more on invitations

As a follow-up to my earlier post, I’d like to comment on what I think are appropriate uses of the invitation.

[Read more…]

on invitations

If you’ve been in the conservative evangelical/fundamentalist world for any length of time, you’ve experienced a variety of invitations in the services you have attended. In some services, the preacher seems to connect with heaven and send a message direct from God to your sinful heart and you bow in confession and respond as the preacher calls for repentance at the end of the service. Some services in particular speak directly to the heart of the lost and are used by God to bring about numerous conversions in response. On other occasions, the preacher may not have seemed so connected with the divine, yet an invitation is given anyhow – and a response ensues, often in large numbers, but it somehow seems to lack the intense spirituality of those other occasions. It seems… routine… manufactured… indefinite… inconclusive… and rarely produces change that lasts.

What is the difference? [Read more…]

new methods in a spiritual wilderness

A few weeks ago I posted an article highlighting something I found in the book The Scotch-Irish: A Social History by James G. Leyburn. Today I want to post an extended quotation from the book and make a few observations.

I am in the section of the book that deals with Scotch-Irish immigration to America. The chapter is “The Presbyterian Church”. The first point made is about the lack of churches among many (most) of these immigrants. Two reasons are cited: First, the lack of trained ministers. The Presbyterians insisted on a classical education for their clergy, something in short supply on the frontier. Trained ministers from the Old Country were rarely found among the immigrants.

But an even greater problem afflicted the re-establishment of the church among these immigrants, all of them Presbyterian in their native country. That problem was a general spiritual malaise that affected all the major denominations at the time, according to Leyburn. My lengthy quotation follows (including the quote in our little ‘identify’ the person and time game a few days ago). The quotation comes from pp. 277-279.

[Read more…]

the power of preaching

Some good thoughts on preaching by Dave over here. It reminds me of a book I am reading.

It is called The Scotch-Irish: A Social History, by James G. Leyburn. I picked up during a recent vacation in Tennessee at one of the state’s excellent historical sites. (To my chagrin, I see I could have gotten it on Amazon for $6 less.)

I am a sucker for historical sites and for historical books that you find there. My kids make fun of me… (this time, one of my sons said, “Oh boy, get ready for more Civil War illustrations!”)

This particular book traces the American immigrants who became known in America as the Scotch-Irish from their time in Scotland to their first emigration to Ireland (Ulster) and from there to America. I am just finishing the description of life in Scotland prior to the great exodus.
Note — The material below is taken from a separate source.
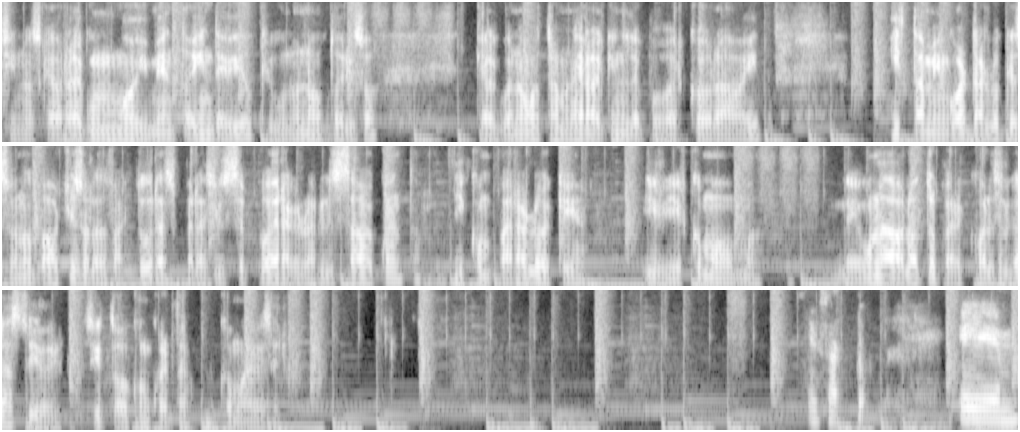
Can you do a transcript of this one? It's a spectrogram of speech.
si no es que habrá algún movimiento indebido que uno no autorizó, que de alguna u otra manera alguien le pudo haber cobrado ahí. Y también guardar lo que son los vouchers o las facturas para si usted puede agarrar el estado de cuenta y compararlo de que y ir como de un lado al otro para ver cuál es el gasto y ver si todo concuerda como debe ser. Exacto. Em,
The story is fascinating (OK, so I’m a nerd). Leyburn was a prominent sociology professor at Washington & Lee University. Their library is named after him. I don’t know if he professed to be a Christian or not, but the book seems to be written from a secular perspective. That’s what makes it’s comments on preaching and the Scottish Reformation so interesting.

[Read more…]

some sympathy for the sheep

… from an under-shepherd.

The last two weeks have been overtime weeks for me. Our men and I decided to renovate our fellowship room – to improve insulation and keep our heating costs somewhat in control next winter.

Of necessity, I became the designated painter for the project. [Note: this is not due to skill but due to availability.] Two days of painting last week, and two days of painting this week added hours to my responsibilities.

This is not a complaint, but an observation. In the midst of all this, I managed to listen to a Minnick message from his Whetstone Conference last summer on the value of personal devotional time for ministers. Yes! It is valuable. But…

[Read more…]

ye must be born again

I am not going to link to outside commentaries on this one, though references abound, particularly in some quarters. My subject is the negative rap placed on ‘revivalism’ and ‘decisionism’ by some. And of course, I’d like to take a contrarian position.

First, let me acknowledge that I oppose the “I prayed a prayer” approach to assurance. A great deal of damage has been done by giving people the misconception that if they say the right words to God, they will magically be born again.

Salvation isn’t a matter of getting the words right in your prayer!

Salvation isn’t a matter of getting the words right in your prayer! It isn’t a matter of crying the appropriate number of tears, walking an aisle, being baptized, or any other such matter of external activity.

Salvation is a matter of living faith in the work of Jesus Christ on the cross.

Now, is salvation a one-time decision, or not? What does it mean to be born again? And is it right for Christian ministers to call for a decision for Christ?

[Read more…]